26. We are not persuade by the submission by the appellant that because an application to adjourn formal proof was granted on terms that the 1st respondent would move the court to set aside the judgment within 7 days of that order failing which the appellant was given liberty to fix another hearing date for formal proof, took away the power of the court to set aside the irregular judgment. As already stated, the judgment was irregular and the court was entitled to set it aside, even without be moved by any party to do so. In our judgment therefore, there is no merit in the complaint that the Judge erred in setting aside the interlocutory judgment and we accordingly reject that ground of appeal.
27. As regards the joinder of the 2nd respondent in the suit, there is merit in the contention that the only basis upon which it is concerned with the suit is on account of it having been appointed as liquidator of the 1st respondent and the appellant ought to have maintained its suit against the first respondent, Dubai Bank Kenya Ltd (In Liquidation). But the reason the court declined to allow the 2nd respondent’s application to strike out its name was because there was a court order issued by the same court on 19th February 2016, albeit pursuant to an earlier consent recorded on 28th October 2015, allowing the joinder of the 2nd respondent, and it was therefore not open to the same court to sit on appeal over its own decision. We are unable to fault the Judge on taking that approach.
28. The contention that the consent to join the 2nd respondent in the action is tantamount to an attempt to circumvent statutory provisions of the Kenya Deposit Insurance Act is a matter that will have to be canvassed by the trial court.

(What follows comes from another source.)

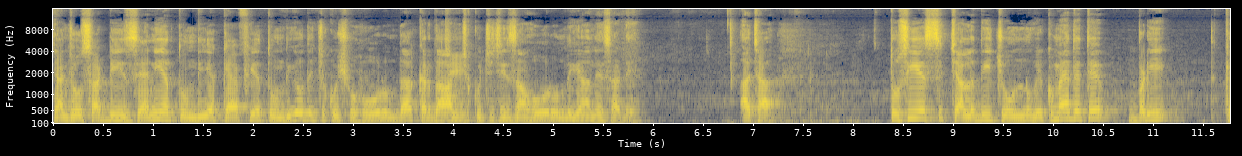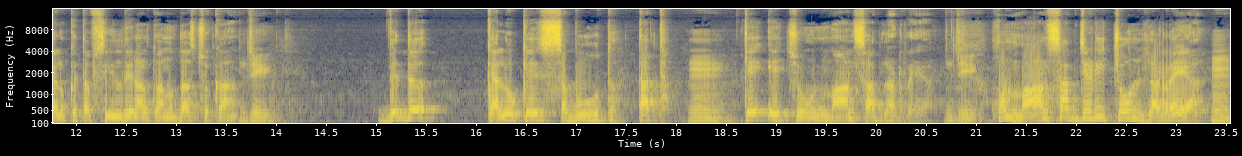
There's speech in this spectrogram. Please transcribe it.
ਜਾਂ ਜੋ ਸਾਡੀ ਜ਼ਹਿਨੀਅਤ ਹੁੰਦੀ ਆ ਕੈਫੀਅਤ ਹੁੰਦੀ ਉਹਦੇ ਚ ਕੁਝ ਹੋਰ ਹੁੰਦਾ ਕਿਰਦਾਰ ਚ ਕੁਝ ਚੀਜ਼ਾਂ ਹੋਰ ਹੁੰਦੀਆਂ ਨੇ ਸਾਡੇ। ਅੱਛਾ ਤੁਸੀਂ ਇਸ ਚੱਲਦੀ ਚੋਣ ਨੂੰ ਵੇਖੋ ਮੈਂ ਇਹਦੇ ਤੇ ਬੜੀ ਕਹਿ ਲਓ ਕਿ ਤਫਸੀਲ ਦੇ ਨਾਲ ਤੁਹਾਨੂੰ ਦੱਸ ਚੁੱਕਾ। ਜੀ। ਵਿਦ ਕਹਿ ਲਓ ਕਿ ਸਬੂਤ ਤੱਥ ਹੂੰ। ਕਿ ਇਹ ਚੋਣ ਮਾਨ ਸਾਹਿਬ ਲੜ ਰਹੇ ਆ। ਜੀ। ਹੁਣ ਮਾਨ ਸਾਹਿਬ ਜਿਹੜੀ ਚੋਣ ਲੜ ਰਹੇ ਆ ਹੂੰ।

We are therefore unable to interfere with the decision of the court in that regard and accordingly reject the cross appeal.
29. As to the joinder of the 3rd respondent in the action, there are clearly claims by the appellant, particularly at paragraphs 9 et al of the plaint, against the 3rd respondent that entitle him to defend himself and therefore render him a necessary party to the action for purposes of effectually and completely adjudicating upon all questions in the suit in accordance with Rule 10(2) of Order 1 of the Civil Procedure Rules, 2010 which provides that:
“(2) The court may at any stage of the proceedings, either upon or without the application of either party, and on such terms as may appear to the court to be just, order that the name of any party improperly joined, whether as plaintiff or defendant, be struck out, and that the name of any person who ought to have been joined, whether as plaintiff or defendant, or whose presence before the court may be necessary in order to enable the court effectually andcompletely to adjudicate upon and settle all questions involved in the suit, be added.”
30. The upshot of the foregoing is that the appeal and the cross appeal fail. Accordingly, we hereby dismiss the appeal with costs to the respondents. The cross appeal is hereby dismissed with no orders as to costs.
Dated and delivered at Mombasa this 21st day of August 2019.
JUDGE OF APPEAL
S. GATEMBU KAIRU, FCIArb
JUDGE OF APPEAL
JUDGE OF APPEAL
I certify that this is a true copy of the original.